“Democrat lawmakers don’t believe you have the right to elect your own president,” Trump said to boos during a rowdy campaign rally in Battle Creek, Michigan. “Crazy Nancy Pelosi’s House Democrats have branded themselves with an eternal mark of shame.
“They’re the ones who should be impeached,” the chief executive said in a state he wants to hold because of its 16 votes in the Electoral College. “Every single one of them.” (Members of Congress cannot be impeached.)
Trump was onstage in a striking juxtaposition as the House voted 230-197 in favor of the abuse of power impeachment article then 229-198 to adopt the second article on obstructing lawmakers’ investigation of his dealings with Ukraine’s new president. He joined Andrew Johnson and Bill Clinton as the only presidents to be impeached.
He boasted that the votes were not purely along party lines, saying, “The Democrats always stick together. Think of it: three Democrats went over to our side … That’s unheard of.”
“Have you seen my polls for the last four weeks?” Trump asked, again suggesting polls that show support for impeachment and his removal have leveled off, and for him that means voters are ready to punish Democrats over the inquiry. (The public is split pretty evenly, according to multiple polls.)
Trump was ending a part of his typical reelection campaign message riddled with false and misleading statements about defense spending, weapon programs and creating a Space Force as the House voted to impeach him for abuse of power.
“I’ll be able to tell my kids someday and everybody else, ‘See that Space Force?’ That was my baby,” he said, as the crowd cheered wildly.
As the impeachment debate entered its final minutes in the House chamber and the final votes began, some cable news networks featured split screen shots of lawmakers in one window and Trump’s waiting Battle Creek supporters in another. For a presidency that often has felt like a reality television drama, the dueling images seemed fitting.
When Trump arrived at the Kellogg Arena, it marked his 14th rally of the year in a 2020 swing state. It is his second Michigan rally, a state where he defeated former Secretary of State Hillary Clinton by less than half a percentage point in 2016.
Despite the House’s daylong impeachment debate, his first words into the mic in front of the rally audience were the first extended ones he had spoken in public Wednesday.
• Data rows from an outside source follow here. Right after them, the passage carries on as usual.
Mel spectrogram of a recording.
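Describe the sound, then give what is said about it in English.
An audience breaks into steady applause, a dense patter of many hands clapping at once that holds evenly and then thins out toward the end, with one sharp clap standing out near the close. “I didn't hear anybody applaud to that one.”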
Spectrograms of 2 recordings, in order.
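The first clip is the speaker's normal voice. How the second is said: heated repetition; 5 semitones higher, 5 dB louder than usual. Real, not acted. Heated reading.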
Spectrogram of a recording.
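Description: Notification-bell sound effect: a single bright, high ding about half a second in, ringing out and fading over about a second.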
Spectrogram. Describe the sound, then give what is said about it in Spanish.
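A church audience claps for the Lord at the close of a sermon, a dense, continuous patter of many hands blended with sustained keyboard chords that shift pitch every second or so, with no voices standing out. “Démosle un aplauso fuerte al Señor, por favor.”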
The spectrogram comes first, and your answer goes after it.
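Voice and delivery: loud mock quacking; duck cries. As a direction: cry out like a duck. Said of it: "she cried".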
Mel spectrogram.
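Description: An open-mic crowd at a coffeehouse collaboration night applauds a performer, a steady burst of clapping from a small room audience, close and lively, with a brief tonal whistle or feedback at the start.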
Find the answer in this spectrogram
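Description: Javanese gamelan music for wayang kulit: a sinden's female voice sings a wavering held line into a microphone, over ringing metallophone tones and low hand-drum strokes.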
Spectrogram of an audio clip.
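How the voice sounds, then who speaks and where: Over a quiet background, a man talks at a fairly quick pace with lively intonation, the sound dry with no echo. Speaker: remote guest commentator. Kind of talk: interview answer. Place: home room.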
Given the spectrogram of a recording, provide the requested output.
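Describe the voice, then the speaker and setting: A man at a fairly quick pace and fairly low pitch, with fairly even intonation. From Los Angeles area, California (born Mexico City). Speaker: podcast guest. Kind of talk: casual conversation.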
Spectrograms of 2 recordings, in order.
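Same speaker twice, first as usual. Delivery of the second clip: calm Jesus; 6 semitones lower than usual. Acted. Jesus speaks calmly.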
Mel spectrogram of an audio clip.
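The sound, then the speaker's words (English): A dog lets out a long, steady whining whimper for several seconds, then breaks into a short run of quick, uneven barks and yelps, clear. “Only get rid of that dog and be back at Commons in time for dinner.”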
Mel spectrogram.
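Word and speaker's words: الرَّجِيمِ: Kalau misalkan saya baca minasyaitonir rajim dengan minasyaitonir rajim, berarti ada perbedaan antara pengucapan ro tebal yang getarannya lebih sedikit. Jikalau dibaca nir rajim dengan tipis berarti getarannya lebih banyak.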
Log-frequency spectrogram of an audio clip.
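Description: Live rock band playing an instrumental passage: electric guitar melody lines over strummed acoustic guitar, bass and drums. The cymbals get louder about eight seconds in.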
He spent several hours lashing out at Democrats on Twitter, but left the White House around twilight without speaking to or taking questions from reporters — ignoring repeated pleas for him to stop and chat. “Doing good,” he told reporters traveling on Air Force One at a Michigan airport about 15 minutes from the 9,800-seat arena.
Early in the rally, a protester unfurled a large sign that alluded to voters firing the president next November. As security escorted her out, she looked toward Trump’s position on the stage and raised both middle fingers, appearing to say “f*** you” several times to the commander in chief.
Trump once trailed the three leading Democratic candidates in Michigan by double digits in hypothetical general election races. The latest version of RealClearPolitics’ average puts him within 8 percentage points of two leading Democratic candidates and 3 points of another.
He trails former Vice President Joe Biden in a hypothetical one-on-one race by 7.7 percentage points, and Sen. Bernie Sanders, I-Vt., by 7.3 points there. Massachusetts Sen. Elizabeth Warren leads the incumbent by 3 percentage points, according to the RealClear average.
In a lighter-yet-still-mocking moment, the president called Clinton by his derisive “Crooked Hillary” nickname as he recounted a fictional conversation between her and her also-impeached husband.
“Do you think he calls her ′Crooked Hillary’?” Trump said before drawing chuckles from the thousands inside the facility with this line: “Maybe he just calls her ‘Crooked.’”